So, for an investor who wants to trade $100,000, a 1% margin would mean that $1,000 needs to be deposited into the account. The remaining 99% is provided by the broker. No interest is paid directly on this borrowed amount, but if the investor does not close their position before the delivery date, it will have to be rolled over. In that case, interest may be charged depending on the investor's position (long or short) and the short-term interest rates of the underlying currencies.
Once an investor has started buying a stock on margin, the NYSE and FINRA require that a minimum amount of equity be maintained in the investor's margin account. These rules require investors to have at least 25% of the total market value of the securities they own in their margin account.
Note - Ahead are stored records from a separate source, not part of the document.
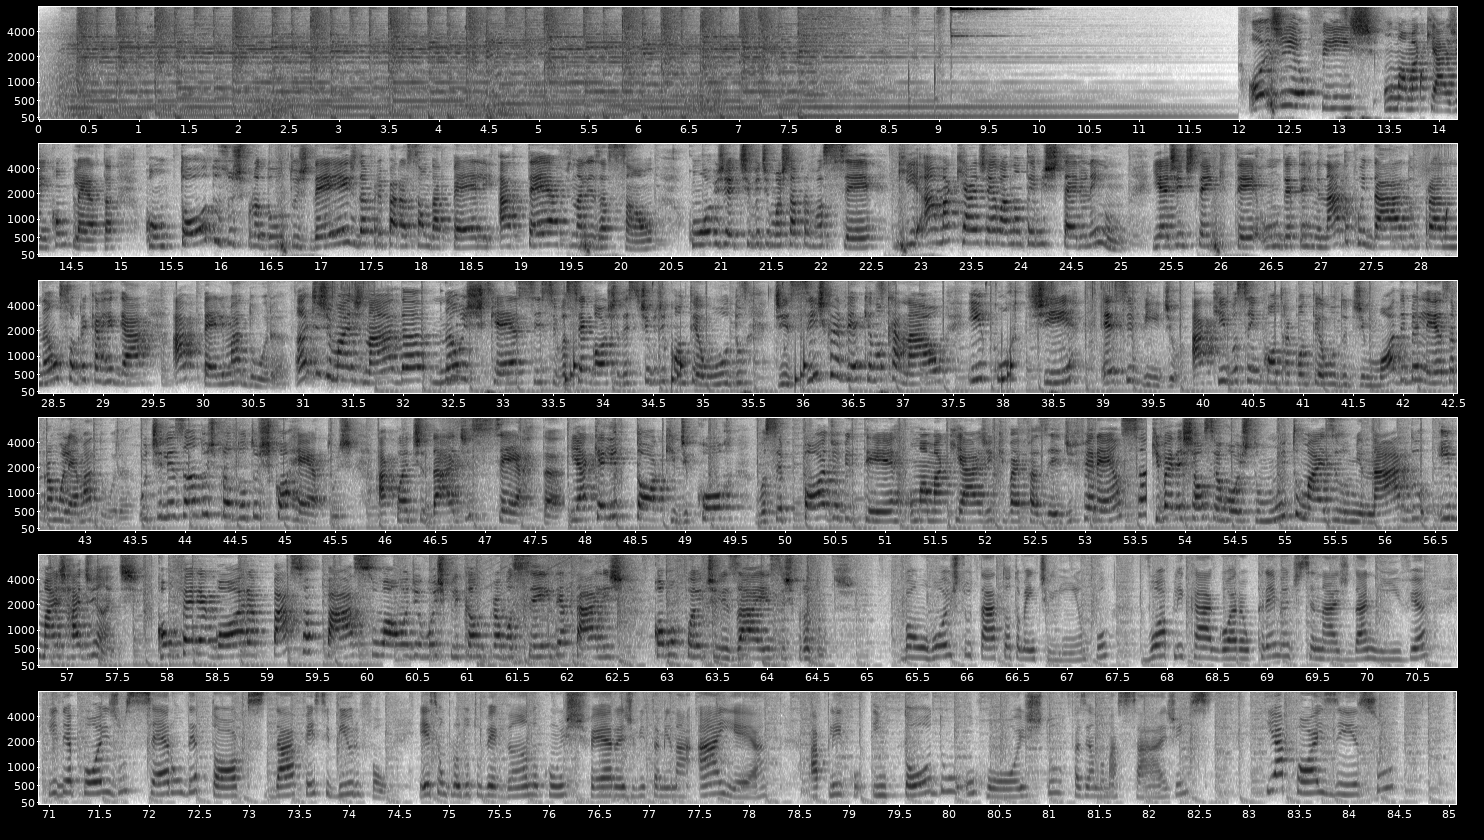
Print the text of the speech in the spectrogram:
Hoje eu fiz uma maquiagem completa com todos os produtos, desde a preparação da pele até a finalização, com o objetivo de mostrar pra você que a maquiagem ela não tem mistério nenhum. E a gente tem que ter um determinado cuidado para não sobrecarregar a pele madura. Antes de mais nada, não esquece, se você gosta desse tipo de conteúdo, de se inscrever aqui no canal e curtir esse vídeo. Aqui você encontra conteúdo de moda e beleza para mulher madura. Utilizando os produtos corretos, a quantidade certa e aquele toque de cor, você pode obter uma maquiagem que vai fazer diferença, que vai deixar o seu rosto muito mais iluminado e mais radiante. Confere agora, passo a passo, onde eu vou explicando para você em detalhes como foi utilizar esses produtos. Bom, o rosto está totalmente limpo. Vou aplicar agora o creme anti-sinais da Nivea e depois o Serum Detox da Face Beautiful. Esse é um produto vegano com esferas de vitamina A e E. Aplico em todo o rosto, fazendo massagens. E após isso,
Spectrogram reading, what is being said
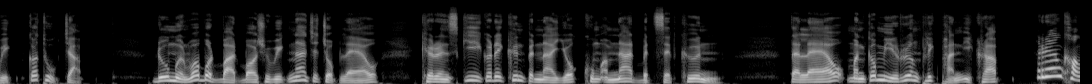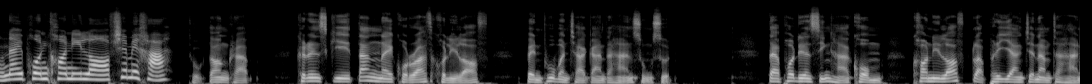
วิกก็ถูกจับ ดูเหมือนว่าบทบาทบอลชวิกน่าจะจบแล้ว เคเรนสกี้ก็ได้ขึ้นเป็นนายกคุมอำนาจเบ็ดเสร็จขึ้น แต่แล้วมันก็มีเรื่องพลิกผันอีกครับ เรื่องของนายพลคอนีลอฟใช่ไหมคะ ถูกต้องครับ เคเรนสกี้ตั้งนายโครัสโคนิลอฟเป็นผู้บัญชาการทหารสูงสุด แต่พอเดือนสิงหาคม คอนิลอฟกลับพยายามจะนำทหาร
This is called the maintenance margin. For market participants identified as pattern day traders, the maintenance margin requirement is a minimum of $25,000 (or 25% of the total market value of the securities, whichever is higher).
Margin calls are mechanisms put in place by your Forex broker in order to keep your used margin secure. Remember, your used margin is allocated by your broker as the collateral for funds borrowed from your broker. A margin call happens when your free margin falls to zero, and all you have left in your trading account is your used, or required margin. When this happens, your broker will automatically close all open positions at current market rates.
If it was this easy to earn money utilising robots, nobody would ever go to work. It is possible that robots can make money for a restricted time period, but they could start losing after awhile - and the money earned by the 'best Forex robot' with one position may disappear before you can claim it. In addition, the vast majority of robots are scalpers. They make just a few pips with every position they take - and they can set a considerably tight target. The chances of surviving with such a strategy are quite limited for a trader.
Let's presume that the market keeps on going against you. In this case, the broker will simply have no choice but to shut down all your losing positions. This limit is referred to as a stop out level. For example, when the stop out level is established at 5% by a broker, the trading platform will start closing your losing positions automatically if your margin level reaches 5%. It is important to note that it starts closing from the biggest losing position.
Maximum drawdown on the forex robots trading account statement, listed in the table as a percentage. Drawdown is a percentage of the account which has been lost when there was a run of losing trades. It is a measure of the largest loss that the trading account had at any given moment or period of time. The period of time in the table is since the forex robot started trading on the account. You can click this table heading to rank the table of forex robots by the drawdown to see what are the best forex robots with the least drawdowns.
Type of forex trading account the forex robot is trading on – thus telling you if the forex robot listed within the table of results has a demo trading account statement or real trading account statement. Demo forex trading accounts can give different result to real forex trading accounts because of factors such as different broker spreads and brokers slippage. Usually the liquidity on a demo account would be artificial and thus the trades will usually be executed faster, this can also mean smaller spreads on demo accounts. However, demo accounts can still give a good idea on what to expect from a forex robots performance. It is usually recommended to use a true ECN forex broker with plenty of liquidity to ensure low spreads, low slippage and thus the best possible forex robot trading conditions. This can save you trading costs and improve trading performance.